What is required:
Skip any image you find and restate the rest of the data word for word.

Study material:
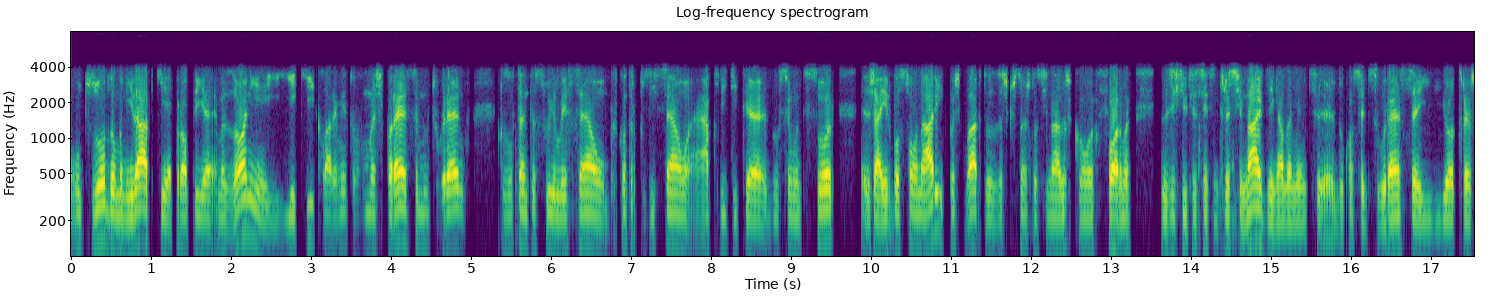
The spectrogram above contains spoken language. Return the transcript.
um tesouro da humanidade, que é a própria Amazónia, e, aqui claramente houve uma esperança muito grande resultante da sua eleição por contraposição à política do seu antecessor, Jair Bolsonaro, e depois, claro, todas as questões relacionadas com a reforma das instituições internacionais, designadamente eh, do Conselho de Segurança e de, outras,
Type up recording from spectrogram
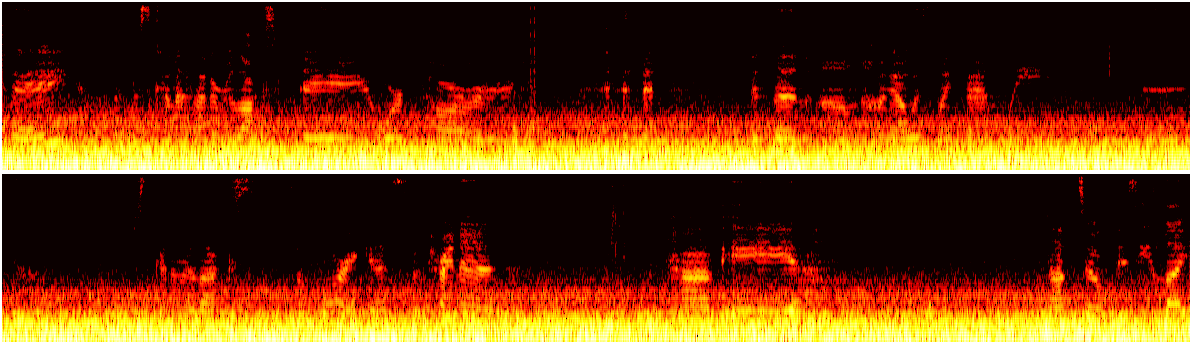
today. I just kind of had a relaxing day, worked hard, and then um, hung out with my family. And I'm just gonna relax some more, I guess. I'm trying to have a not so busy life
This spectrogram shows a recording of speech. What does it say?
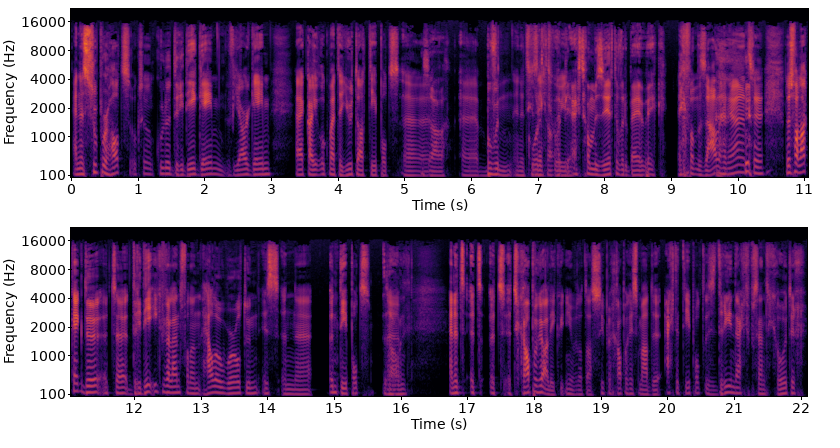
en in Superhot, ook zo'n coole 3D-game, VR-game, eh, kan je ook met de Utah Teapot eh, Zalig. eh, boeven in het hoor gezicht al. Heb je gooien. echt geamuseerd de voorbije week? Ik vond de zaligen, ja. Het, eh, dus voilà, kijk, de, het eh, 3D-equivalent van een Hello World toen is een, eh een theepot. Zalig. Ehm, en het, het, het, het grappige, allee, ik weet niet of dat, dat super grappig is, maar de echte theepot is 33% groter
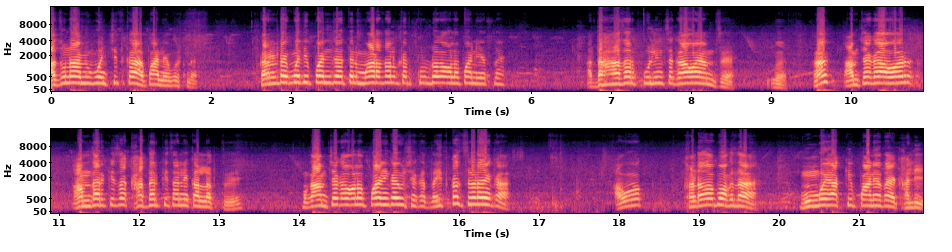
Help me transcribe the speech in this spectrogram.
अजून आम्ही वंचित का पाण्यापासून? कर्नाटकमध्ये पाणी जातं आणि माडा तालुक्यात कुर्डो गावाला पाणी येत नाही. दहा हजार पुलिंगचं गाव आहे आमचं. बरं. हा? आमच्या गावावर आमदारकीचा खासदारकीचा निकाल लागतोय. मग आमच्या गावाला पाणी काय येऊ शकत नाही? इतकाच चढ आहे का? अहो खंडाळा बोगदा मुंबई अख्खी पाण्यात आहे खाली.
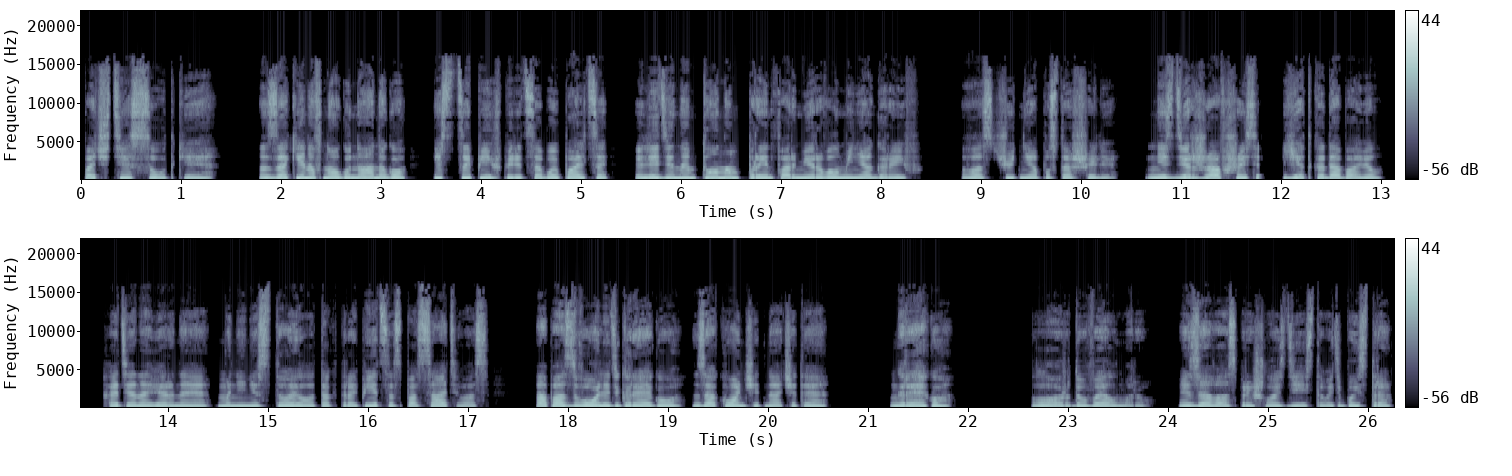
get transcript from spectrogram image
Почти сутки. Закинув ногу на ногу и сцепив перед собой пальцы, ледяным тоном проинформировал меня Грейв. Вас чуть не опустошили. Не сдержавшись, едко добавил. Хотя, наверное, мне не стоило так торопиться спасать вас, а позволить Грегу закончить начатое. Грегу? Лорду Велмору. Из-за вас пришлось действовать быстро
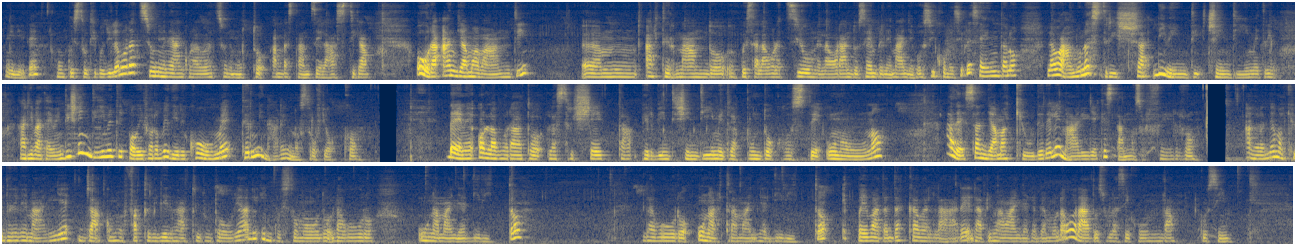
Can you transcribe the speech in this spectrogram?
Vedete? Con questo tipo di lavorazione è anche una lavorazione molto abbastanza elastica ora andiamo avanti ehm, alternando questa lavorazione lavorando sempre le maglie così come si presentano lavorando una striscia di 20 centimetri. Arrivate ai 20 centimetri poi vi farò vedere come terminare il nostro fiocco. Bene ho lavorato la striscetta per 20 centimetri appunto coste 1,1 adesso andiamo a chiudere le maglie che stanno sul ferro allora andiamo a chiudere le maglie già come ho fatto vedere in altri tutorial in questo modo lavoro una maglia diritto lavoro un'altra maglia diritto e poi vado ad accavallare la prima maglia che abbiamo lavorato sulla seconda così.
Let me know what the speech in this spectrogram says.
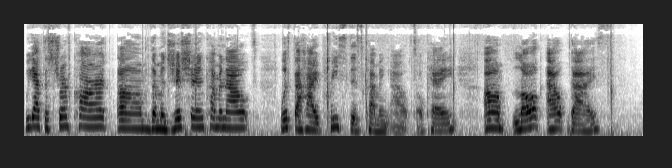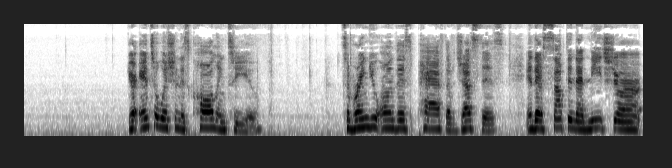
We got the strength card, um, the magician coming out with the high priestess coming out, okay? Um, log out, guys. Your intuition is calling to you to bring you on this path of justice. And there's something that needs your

Final answer:
The spectrogram above contains spoken language. Return the transcript.
um tesouro da humanidade, que é a própria Amazónia, e, aqui claramente houve uma esperança muito grande resultante da sua eleição por contraposição à política do seu antecessor, Jair Bolsonaro, e depois, claro, todas as questões relacionadas com a reforma das instituições internacionais, designadamente eh, do Conselho de Segurança e de, outras,
Type up recording from spectrogram
today. I just kind of had a relaxing day, worked hard, and then um, hung out with my family. And I'm just gonna relax some more, I guess. I'm trying to have a not so busy life
This spectrogram shows a recording of speech. What does it say?
en in Superhot, ook zo'n coole 3D-game, VR-game, eh, kan je ook met de Utah Teapot eh, Zalig. eh, boeven in het hoor gezicht al. Heb je gooien. echt geamuseerd de voorbije week? Ik vond de zaligen, ja. Het, eh, dus voilà, kijk, de, het eh, 3D-equivalent van een Hello World toen is een, eh een theepot. Zalig. Ehm, en het, het, het, het grappige, allee, ik weet niet of dat, dat super grappig is, maar de echte theepot is 33% groter
Help me transcribe the speech in this spectrogram.
अजून आम्ही वंचित का पाण्यापासून? कर्नाटकमध्ये पाणी जातं आणि माडा तालुक्यात कुर्डो गावाला पाणी येत नाही. दहा हजार पुलिंगचं गाव आहे आमचं. बरं. हा? आमच्या गावावर आमदारकीचा खासदारकीचा निकाल लागतोय. मग आमच्या गावाला पाणी काय येऊ शकत नाही? इतकाच चढ आहे का? अहो खंडाळा बोगदा मुंबई अख्खी पाण्यात आहे खाली.
get transcript from spectrogram image
Почти сутки. Закинув ногу на ногу и сцепив перед собой пальцы, ледяным тоном проинформировал меня Грейв. Вас чуть не опустошили. Не сдержавшись, едко добавил. Хотя, наверное, мне не стоило так торопиться спасать вас, а позволить Грегу закончить начатое. Грегу? Лорду Велмору. Из-за вас пришлось действовать быстро
Can you transcribe the speech in this spectrogram?
Vedete? Con questo tipo di lavorazione è anche una lavorazione molto abbastanza elastica ora andiamo avanti ehm, alternando questa lavorazione lavorando sempre le maglie così come si presentano lavorando una striscia di 20 centimetri. Arrivate ai 20 centimetri poi vi farò vedere come terminare il nostro fiocco. Bene ho lavorato la striscetta per 20 centimetri appunto coste 1,1 adesso andiamo a chiudere le maglie che stanno sul ferro allora andiamo a chiudere le maglie già come ho fatto vedere in altri tutorial in questo modo lavoro una maglia diritto lavoro un'altra maglia diritto e poi vado ad accavallare la prima maglia che abbiamo lavorato sulla seconda così.
Let me know what the speech in this spectrogram says.
We got the strength card, um, the magician coming out with the high priestess coming out, okay? Um, log out, guys. Your intuition is calling to you to bring you on this path of justice. And there's something that needs your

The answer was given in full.